>>>
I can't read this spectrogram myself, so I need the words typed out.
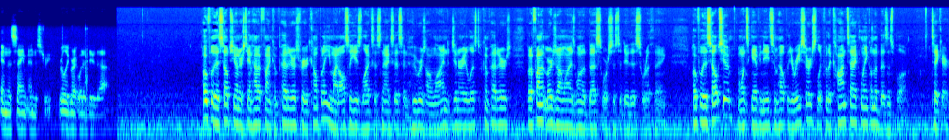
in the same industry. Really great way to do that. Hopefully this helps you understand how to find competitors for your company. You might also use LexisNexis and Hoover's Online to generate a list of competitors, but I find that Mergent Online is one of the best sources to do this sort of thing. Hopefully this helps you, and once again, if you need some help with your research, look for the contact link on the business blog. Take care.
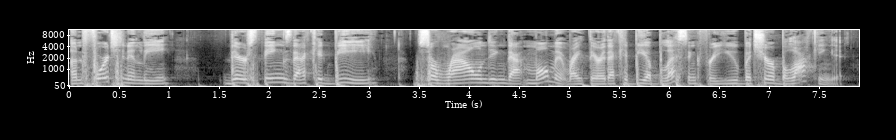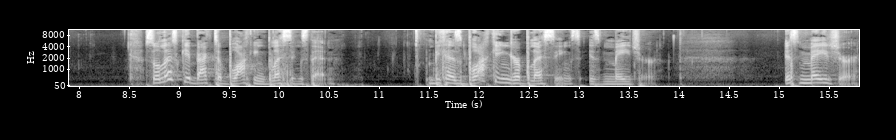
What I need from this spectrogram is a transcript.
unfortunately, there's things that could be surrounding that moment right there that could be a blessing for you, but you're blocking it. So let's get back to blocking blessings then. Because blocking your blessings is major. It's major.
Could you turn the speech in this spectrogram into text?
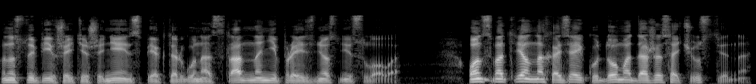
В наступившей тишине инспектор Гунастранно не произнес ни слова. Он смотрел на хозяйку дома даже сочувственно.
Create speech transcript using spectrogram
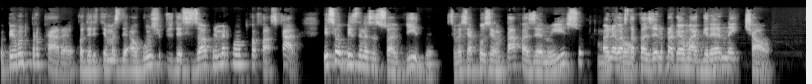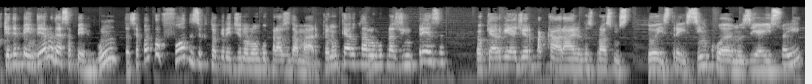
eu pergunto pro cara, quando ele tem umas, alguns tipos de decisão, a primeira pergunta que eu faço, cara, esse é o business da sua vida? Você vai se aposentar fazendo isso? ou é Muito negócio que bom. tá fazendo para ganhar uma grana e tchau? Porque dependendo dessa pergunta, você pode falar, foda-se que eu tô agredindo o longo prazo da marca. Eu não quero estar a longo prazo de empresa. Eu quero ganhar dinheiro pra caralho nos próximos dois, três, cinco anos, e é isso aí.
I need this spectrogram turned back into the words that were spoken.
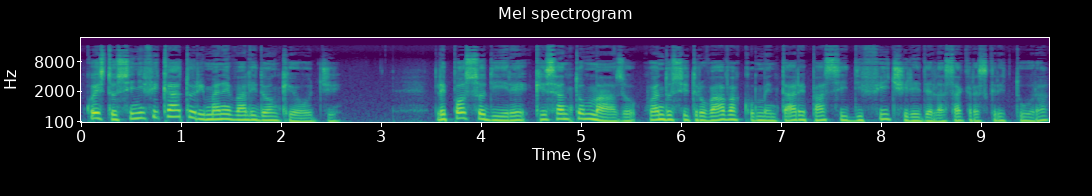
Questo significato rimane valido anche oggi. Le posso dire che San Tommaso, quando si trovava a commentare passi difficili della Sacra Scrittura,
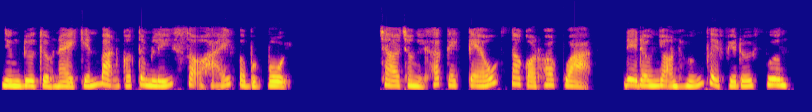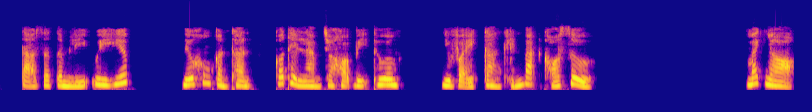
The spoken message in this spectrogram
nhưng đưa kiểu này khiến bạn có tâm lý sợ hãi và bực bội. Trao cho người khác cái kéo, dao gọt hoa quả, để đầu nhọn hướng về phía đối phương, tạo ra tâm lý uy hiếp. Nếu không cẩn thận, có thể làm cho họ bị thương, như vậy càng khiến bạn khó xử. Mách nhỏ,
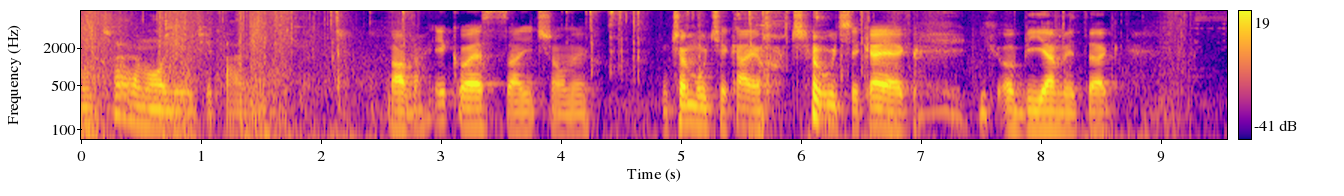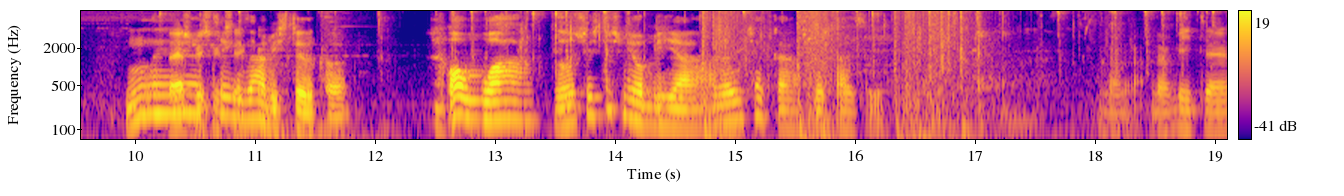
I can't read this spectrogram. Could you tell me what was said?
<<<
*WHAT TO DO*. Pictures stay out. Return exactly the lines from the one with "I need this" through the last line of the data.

*SOLVED PROBLEM*.
I need this spectrogram turned back into the words that were spoken.
Questo significato rimane valido anche oggi. Le posso dire che San Tommaso, quando si trovava a commentare passi difficili della Sacra Scrittura,
The spoken message in this spectrogram
nhưng đưa kiểu này khiến bạn có tâm lý sợ hãi và bực bội. Trao cho người khác cái kéo, dao gọt hoa quả, để đầu nhọn hướng về phía đối phương, tạo ra tâm lý uy hiếp. Nếu không cẩn thận, có thể làm cho họ bị thương, như vậy càng khiến bạn khó xử. Mách nhỏ,
I can't read this spectrogram. Could you tell me what was said?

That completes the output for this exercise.